(150, 4)

In [15]:
# check y's shape (single dimension with length n)
print(y.shape)


(150,)

scikit-learn's 4-step modeling pattern

Step 1: Import the class you plan to use


In [16]:
from sklearn.neighbors import KNeighborsClassifier

Step 2: "Instantiate" the "estimator"

  • "Estimator" is scikit-learn's term for "model"
  • "Instantiate" means "make an instance of"

In [17]:
# make an instance of a KNeighborsClassifier object
knn = KNeighborsClassifier(n_neighbors=1)
type(knn)


Out[17]:
sklearn.neighbors.classification.KNeighborsClassifier
  • Created an object that "knows" how to do K-nearest neighbors classification, and is just waiting for data
  • Name of the object does not matter
  • Can specify tuning parameters (aka "hyperparameters") during this step
  • All parameters not specified are set to their defaults

In [18]:
print(knn)


KNeighborsClassifier(algorithm='auto', leaf_size=30, metric='minkowski',
           metric_params=None, n_jobs=1, n_neighbors=1, p=2,
           weights='uniform')

Step 3: Fit the model with data (aka "model training")

  • Model is "learning" the relationship between X and y in our "training data"
  • Process through which learning occurs varies by model
  • Occurs in-place

In [19]:
knn.fit(X, y)


Out[19]:
KNeighborsClassifier(algorithm='auto', leaf_size=30, metric='minkowski',
           metric_params=None, n_jobs=1, n_neighbors=1, p=2,
           weights='uniform')
  • Once a model has been fit with data, it's called a "fitted model"

Step 4: Predict the response for a new observation

  • New observations are called "out-of-sample" data
  • Uses the information it learned during the model training process

In [20]:
knn.predict([[3, 5, 4, 2]])


Out[20]:
array([2])
  • Returns a NumPy array, and we keep track of what the numbers "mean"
  • Can predict for multiple observations at once

In [21]:
X_new = [[3, 5, 4, 2], [5, 4, 3, 2]]
knn.predict(X_new)


Out[21]:
array([2, 1])

Tuning a KNN model


In [22]:
# instantiate the model (using the value K=5)
knn = KNeighborsClassifier(n_neighbors=5)

# fit the model with data
knn.fit(X, y)

# predict the response for new observations
knn.predict(X_new)


Out[22]:
array([1, 1])

Question: Which model produced the correct predictions for the two unknown irises?

Answer: We don't know, because these are out-of-sample observations, meaning that we don't know the true response values.
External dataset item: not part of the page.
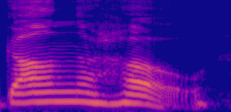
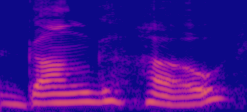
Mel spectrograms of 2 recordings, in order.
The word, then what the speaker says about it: gung-ho: the next one is gung ho all right so that's two words there gung ho and you don't really pronounce the g at the end it's there's a little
Our goal with supervised learning is to build models that generalize to out-of-sample data. However, we can't truly measure how well our models will perform on out-of-sample data.

Question: Does that mean that we have to guess how well our models are likely to do?

Answer: Thankfully, no. In the next class, we'll discuss model evaluation procedures, which allow us to use our existing labeled data to estimate how well our models are likely to perform on out-of-sample data. These procedures will help us to tune our models and choose between different types of models.


In [23]:
# calculate predicted probabilities of class membership
knn.predict_proba(X_new)


Out[23]:
array([[ 0. ,  0.8,  0.2],
       [ 0. ,  1. ,  0. ]])

Comparing KNN with other models

Advantages of KNN:

  • Simple to understand and explain
  • Model training is fast
  • Can be used for classification and regression
  • Being a non-parametric method, it is often successful in classification situations where the decision boundary is very irregular

Disadvantages of KNN:

  • Must store all of the training data
  • Prediction phase can be slow when n is large
  • Sensitive to irrelevant features
  • Sensitive to the scale of the data
  • Accuracy is (generally) not competitive with the best supervised learning methods